BYU as an Independent signed an eight year contract with ESPN to broadcast most of it’s games on one of their family of networks. This will be great for exposue for Brigham Young and some may believe this will help recruiting. As reported by the Deseret News, when Williams announced his verbal commitment to the program, he didn’t specifically mention ESPN or Independence being a factor, but rather BYU in general offered the best of any other school who recruited him:
“It just feels right and it always has, but today, I don’t know, I just woke up and decided that today was the day I needed to commit. I went out and compared them to different schools, and no one could compare to everything BYU had to offer. Nothing that those schools had matched up to what BYU had to offer. Their facilities didn’t match up, and it didn’t feel right being there like it did while I was at BYU.”
As Kinahan mentioned Williams has one year left in High School. That would make him a true freshman next season. Joshua “Juice” Quezada, who is also a non-LDS Cougar, will more than likely be the number one back in 2012. Another back that has Cougar fans excited is Drew Phillips. Phillips has dangerous speed and will likely see some time this coming season in the return game. Williams could also be competing with another speedster Michael Alisa who is a sophomore in 2011. If Williams decides to redshirt, he could have one or two seasons as the premier back on this team. However, I’m sure Brandon Doman would find a way to get him involved next season if he doesn’t redshirt.
As of right now the recruiting scene doesn’t look any different than before for BYU. They’ve had no trouble getting a few non-LDS players to come to Provo. A few All-American Quarterbacks come to mind as some of those guys. Heisman trophy winner Ty Detmer (who was baptized a member of the LDS church after he graduated from BYU), Steve Sarkisian and Jim McMahon all came to Provo because it “fit” them well as quarterbacks. McMahon went on to win a Super Bowl for the Chicago Bears and Sarkisian is currently the head football coach at the University of Washington.

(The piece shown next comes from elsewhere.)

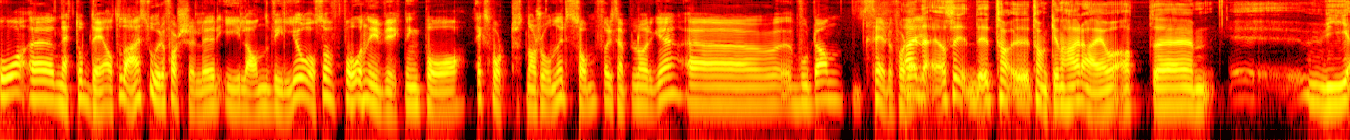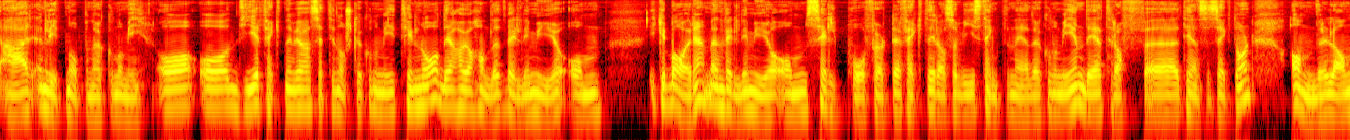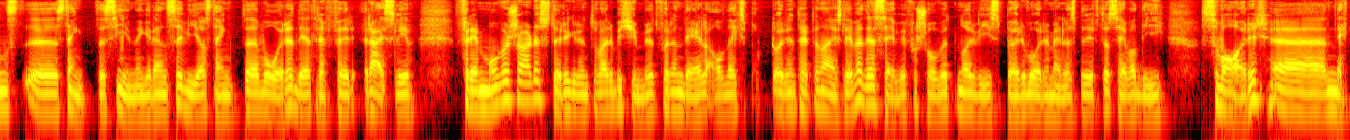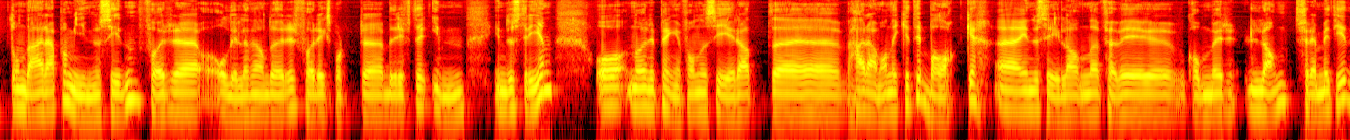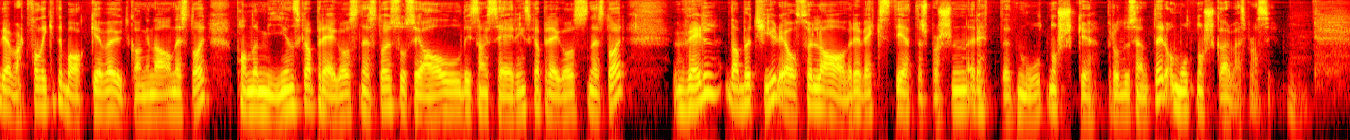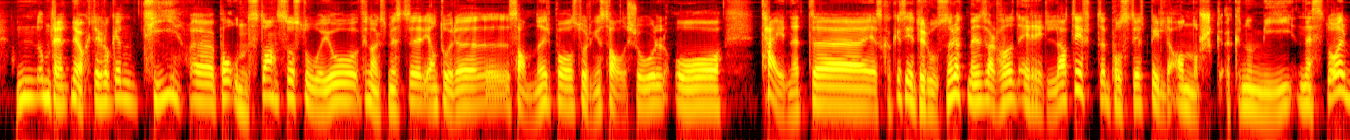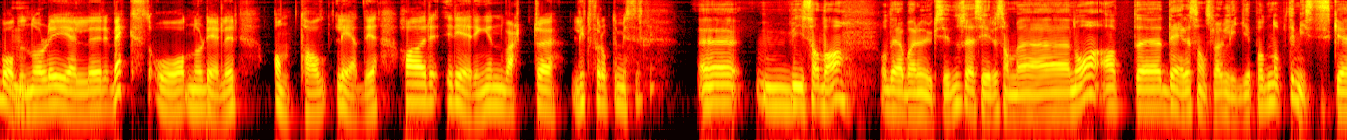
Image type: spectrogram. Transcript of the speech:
Og eh, nettopp det at det er store forskjeller i land vil jo også få en innvirkning på eksportnasjoner som f.eks. Norge. Eh, hvordan ser du for deg Nei, altså, Tanken her er jo at eh, vi er en liten åpen økonomi. Og, og, de effektene vi har sett i norsk økonomi til nå, det har jo handlet veldig mye om ikke bare, men veldig mye om selvpåførte effekter. Altså Vi stengte ned økonomien, det traff eh, tjenestesektoren. Andre land eh, stengte sine grenser, vi har stengt eh, våre. Det treffer reiseliv. Fremover så er det større grunn til å være bekymret for en del av det eksportorienterte næringslivet. Det ser vi for så vidt når vi spør våre medlemsbedrifter og ser hva de svarer. Nettoen der er på minussiden for oljeleverandører, for eksportbedrifter innen industrien. Og når Pengefondet sier at her er man ikke tilbake tilbake eh, industrilandene før vi kommer langt frem i tid. Vi er i hvert fall ikke tilbake ved utgangen av neste år. Pandemien skal prege oss neste år, sosial distansering skal prege oss neste år. Vel, da betyr det også lavere vekst i etterspørselen rettet mot norske produsenter og mot norske arbeidsplasser. Omtrent nøyaktig klokken ti eh, på onsdag så sto jo finansminister Jan Tore Sanner på Stortingets talerstol og tegnet eh, jeg skal ikke si et rosenrødt, men i hvert fall et relativt positivt bilde av norsk økonomi neste år. Både mm. når det gjelder vekst og når det gjelder antall ledige. Har regjeringen vært eh, litt for optimistisk? Vi sa da og det er bare en uke siden, så jeg sier det samme nå, at eh, deres anslag ligger på den optimistiske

I agree with Kinahan. I don’t think the recruiting system will change for Bronco Mendenhall and the Cougars. The ESPN exposure may very well strike interest into more recruits, but it won’t have much effect if they’re losing games. But Mendenhall’s BYU teams rarely do that. He’s never had a losing season as the head coach. His first year he got the Cougars to a bowl game and finished the year 6-6 after four years of sub-500 football under Crowton. Four consecutive ten win seasons followed that and last years 7-6 squad made great strides late in the year to keep the winning tradition alive.
Much is expected from sophomore quarterback Jake Heaps. If he can be the next great BYU quarterback, (and many believe he will) he could very well receive Jimmer-like attention from the fans and nation. He has already affected the recruiting program at BYU. Redshirt freshman and highly touted Wide Receiver Ross Apo de-committed from the University of Texas and chose BYU instead when Heaps announced he was heading to Provo. Apo redshirted last year after he broke his finger before he could enter the season opening game as a true freshman against Washington. Watch for the two of them and Cody Hoffman (another non-LDS player) to do great things on the offensive side of the ball.
Landing players like Williams tells me there’s nothing to be worried about. BYU is already set at quarterback after the Jake Heaps era ends. The names Tanner Mangum and Taysom Hill will be well known in Provo in the coming years. Perhaps there will be more things to look forward to that are announced at BYU’s media day tomorrow. (You can watch it at ESPN3.com, BYUtv, BYUtv.org, or listen to it at KSL 1160 AM locally in Utah or nationally on BYURadio XM channel 143). The future is very bright for the Cougars and the sky is the limit. There is nothing to be worried about.